Stored data entries:
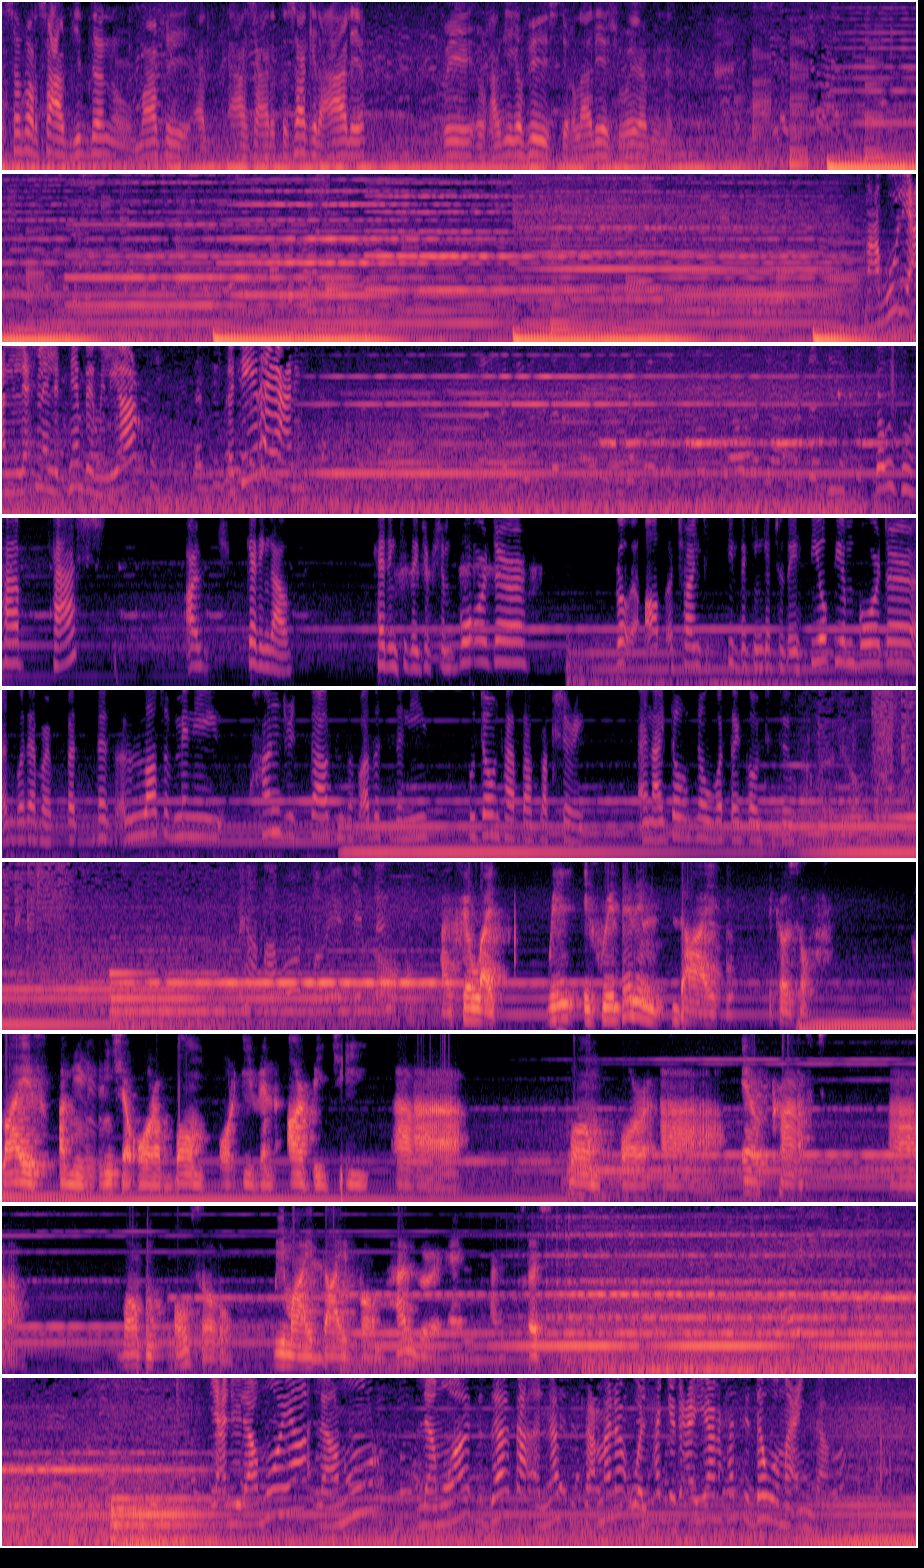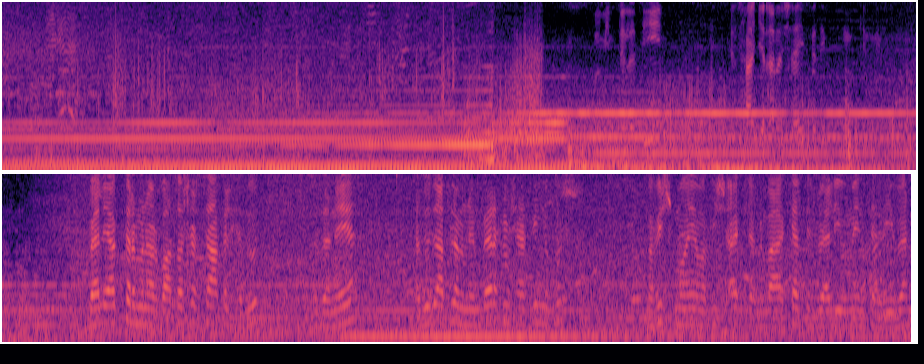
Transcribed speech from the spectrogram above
السفر صعب جدا وما في أسعار التذاكر عالية. وفي الحقيقة في استغلالية شوية من يعني اللي احنا الاثنين بمليار كتيرة يعني Those who have cash are getting out, heading to the Egyptian border, go up, trying to see if they can get to the Ethiopian border and whatever. But there's a lot of many hundreds, thousands of other Sudanese who don't have that luxury. And I don't know what they're going to do. I feel like we, if we didn't die because of live ammunition or a bomb or even RPG uh, bomb or uh, aircraft uh, bomb also, we might die from hunger and, and thirst. يعني لا مويه لا نور لا مواد ذاتها الناس تستعملها والحاجة دي عيانة حاسة دواء ما عندها من 30 الحاجة اللي أنا شايفها دي ممكن يكون بقالي أكتر من 14 ساعة في الحدود السودانية. حدود قافلة من امبارح مش عارفين نخش. مفيش مية مفيش أكل. أنا بقى اكلت بقالي يومين تقريبا.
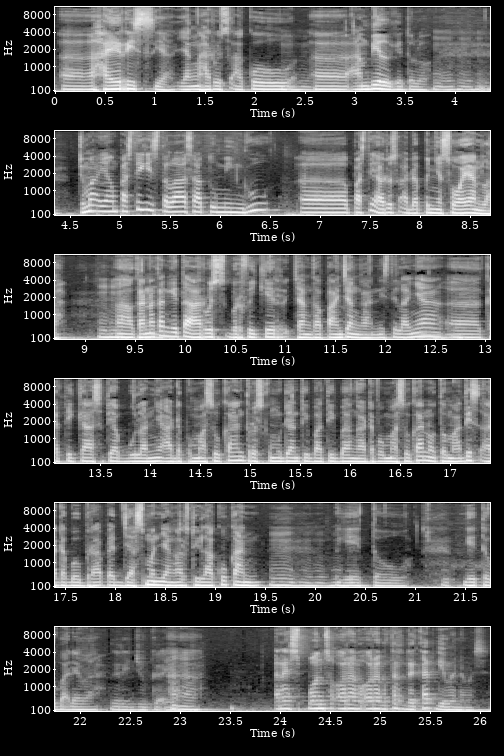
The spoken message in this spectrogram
eh, high risk ya, yang harus aku Hmm, eh, ambil gitu loh. Cuma yang pasti setelah satu minggu eh, pasti harus ada penyesuaian lah. Hmm, Nah, karena kan kita harus berpikir jangka panjang kan, istilahnya Hmm. eh, ketika setiap bulannya ada pemasukan, terus kemudian tiba-tiba nggak ada pemasukan, otomatis ada beberapa adjustment yang harus dilakukan Hmm, hmm, hmm. begitu gitu Pak Dewa Ngeri juga ya. Heeh. Respons orang-orang terdekat gimana, Mas?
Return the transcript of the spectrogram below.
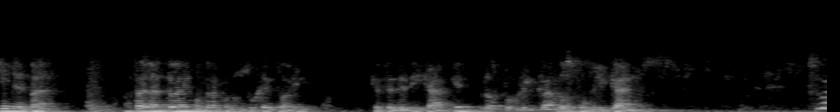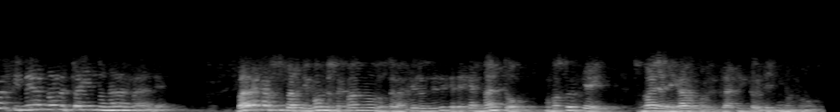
¿Quiénes más? Más adelante van a encontrar con un sujeto ahí que se dedica a qué? Los publicanos. Los publicanos. Entonces Bartimeo no le está yendo nada mal, ¿eh? Va a dejar su patrimonio, sacando los evangelios, dice que deja el manto. No es que no haya llegado con el platito lleno, ¿no?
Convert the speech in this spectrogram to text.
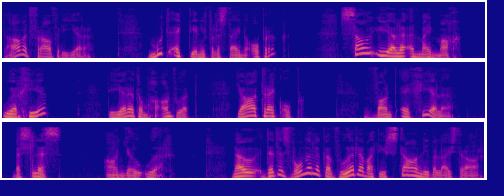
Dawid vra vir die Here: "Moet ek teen die Filistyne opruk? Sal U hulle in my mag oorgee?" Die Here het hom geantwoord: "Ja, trek op, want ek gee hulle beslis aan jou oor." Nou, dit is wonderlike woorde wat hier staan, liewe luisteraar,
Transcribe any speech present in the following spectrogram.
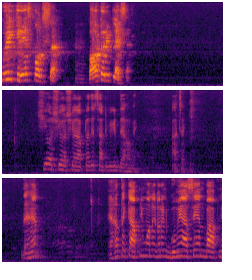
কুইক রেসপন্স স্যার বা auto reply sir sure sure sure আপনাদের সার্টিফিকেট দেওয়া হবে। আচ্ছা দেখেন, এখান থেকে আপনি মনে করেন ঘুমে আসেন বা আপনি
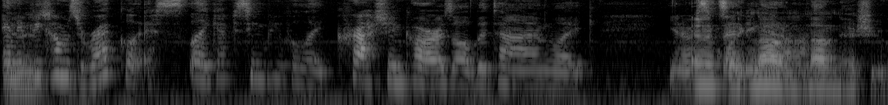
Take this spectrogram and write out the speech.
And it becomes reckless. Like I've seen people like crashing cars all the time, like you know, and it's like not it on, not an issue.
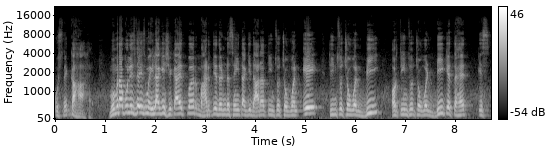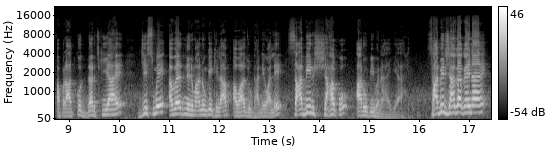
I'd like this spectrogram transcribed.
उसने कहा है। मुमरा पुलिस ने इस महिला की शिकायत पर भारतीय दंड संहिता की धारा तीन ए, तीन बी और तीन डी के तहत इस अपराध को दर्ज किया है, जिसमें अवैध निर्माणों के खिलाफ आवाज़ उठाने वाले साबिर शाह को आरोपी बनाया गया है। साबिर शाह का कहना है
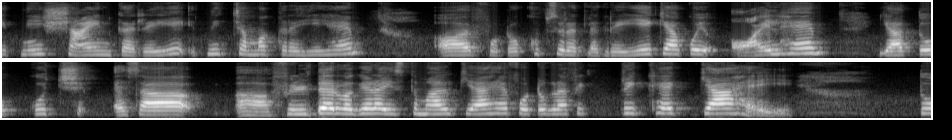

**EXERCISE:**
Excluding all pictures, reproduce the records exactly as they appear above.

**SOLUTION FOR THIS PROBLEM:**
Transcribed speech from the spectrogram above
السفر صعب جدا وما في أسعار التذاكر عالية. وفي الحقيقة في استغلالية شوية من يعني اللي احنا الاثنين بمليار كتيرة يعني Those who have cash are getting out, heading to the Egyptian border, go up, trying to see if they can get to the Ethiopian border and whatever. But there's a lot of many hundreds, thousands of other Sudanese who don't have that luxury. And I don't know what they're going to do. I feel like we, if we didn't die because of live ammunition or a bomb or even RPG uh, bomb or uh, aircraft uh, bomb also, we might die from hunger and, and thirst. يعني لا مويه لا نور لا مواد ذاتها الناس تستعملها والحاجة دي عيانة حاسة دواء ما عندها من 30 الحاجة اللي أنا شايفها دي ممكن يكون بقالي أكتر من 14 ساعة في الحدود السودانية. حدود قافلة من امبارح مش عارفين نخش. مفيش مية مفيش أكل. أنا بقى اكلت بقالي يومين تقريبا.
The spoken message in this spectrogram
eh, high risk ya, yang harus aku Hmm, eh, ambil gitu loh. Cuma yang pasti setelah satu minggu eh, pasti harus ada penyesuaian lah. Hmm, Nah, karena kan kita harus berpikir jangka panjang kan, istilahnya Hmm. eh, ketika setiap bulannya ada pemasukan, terus kemudian tiba-tiba nggak ada pemasukan, otomatis ada beberapa adjustment yang harus dilakukan Hmm, hmm, hmm. begitu gitu Pak Dewa Ngeri juga ya. Heeh. Respons orang-orang terdekat gimana, Mas?
Return the transcript of the spectrogram below.
¿Quiénes más? Más adelante van a encontrar con un sujeto ahí que se dedica a qué? Los publicanos. Los publicanos. Entonces Bartimeo no le está yendo nada mal, ¿eh? Va a dejar su patrimonio, sacando los evangelios, dice que deja el manto. No es que no haya llegado con el platito lleno, ¿no?
Convert the speech in this spectrogram to text.
Dawid vra vir die Here: "Moet ek teen die Filistyne opruk? Sal U hulle in my mag oorgee?" Die Here het hom geantwoord: "Ja, trek op, want ek gee hulle beslis aan jou oor." Nou, dit is wonderlike woorde wat hier staan, liewe luisteraar,
Transcribe any speech present in the following spectrogram.
কুইক রেসপন্স স্যার বা auto reply sir sure sure sure আপনাদের সার্টিফিকেট দেওয়া হবে। আচ্ছা দেখেন, এখান থেকে আপনি মনে করেন ঘুমে আসেন বা আপনি
Take this spectrogram and write out the speech.
And it becomes reckless. Like I've seen people like crashing cars all the time, like you know, and it's like not it on, not an issue.
I'd like this spectrogram transcribed.
उसने कहा है। मुमरा पुलिस ने इस महिला की शिकायत पर भारतीय दंड संहिता की धारा तीन ए, तीन बी और तीन डी के तहत इस अपराध को दर्ज किया है, जिसमें अवैध निर्माणों के खिलाफ आवाज़ उठाने वाले साबिर शाह को आरोपी बनाया गया है। साबिर शाह का कहना है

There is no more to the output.